Warning: Men who TRY their hardest to fix every little problem with the expectation of sexual rewards usually find themselves in the exact same boat as the under-performing guys. They are equally annoying and unattractive.
Men aren’t simply for marrying and making their wife’s dreams comes true. Wives who think this are selfish. As a spouse, their husband is supposed to help, but ultimately our individual dreams are ours to accomplish.
Yes!…Double Yes! But…realize that many men and women’s dreams start with a simple desire to marry someone who:
a. Loves them without judgment;
b. Appreciates them for who they are;

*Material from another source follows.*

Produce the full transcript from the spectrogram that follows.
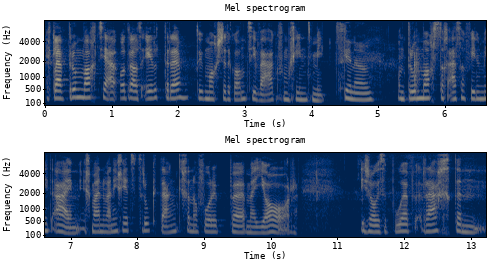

c. Respects their unique feelings and fears;
d. Feels a passion to share emotional, physical, intellectual, and spiritual intimacy on many levels
In itself, that is a fairly tall order as far as dreams go. There is a ton of work needed to make that dream come true. Ongoing, consistent hard work. Many husbands and wives give up on trying to make that dream come true and replace it with NEW dreams – easier dreams.
The new dreams become focused on things like money, career success, vacations, lifestyle, children, social status, and personal hobbies. If any ONE component of the original dream is suffering, the new dreams suffer as well.
Arguing, resentment, complaining, criticism, belittling, and personal attacks are all a part of the new dreams. Neither partner can understand or admit that it is the decay of their ORIGINAL dream that has brought them here. It is these feelings and behaviors that destroy the desire to support each other’s personal dreams of personal growth, variety, significance, and contribution in their lives. Some marriages go the duration in this manner. This is sad.
A man who understands this reality and his role in getting there, can change the entire dynamic. He can decide to redefine the “dream”. He can communicate this to his wife. They both can begin to speak and act in ways that rebuild the foundation for the original dream.
They can seek help in charting their new path. A new understanding and commitment to the original dream is what allows them to support new dreams. Meaningful dreams. Personal dreams. They discover that their unsatisfied needs in letter (d) above are usually a result of unsatisfied needs in (a) through (c) above.
Impact on Sexual Intimacy: A married man who gives up on or doesn’t buy into the original dream seldom realizes any satisfaction with sexual intimacy. He has failed to make the critical connection between the needs for authentic love, appreciation, respect –AND- sexual intimacy. When that connection is absent in a relationship, BOTH partners will attempt to satisfy it one way or another – usually in destructive ways – and usually NOT with each other.
My experience is as a relationship coach for men who are married to women, but I think any man who aspires to be his best and take responsibility for his own actions will have a stronger relationship for it.
This post was originally published in Steve Horsmon’s GoodGuys2GreatMen Blog: http://goodguys2greatmen.com/goodguys/blog/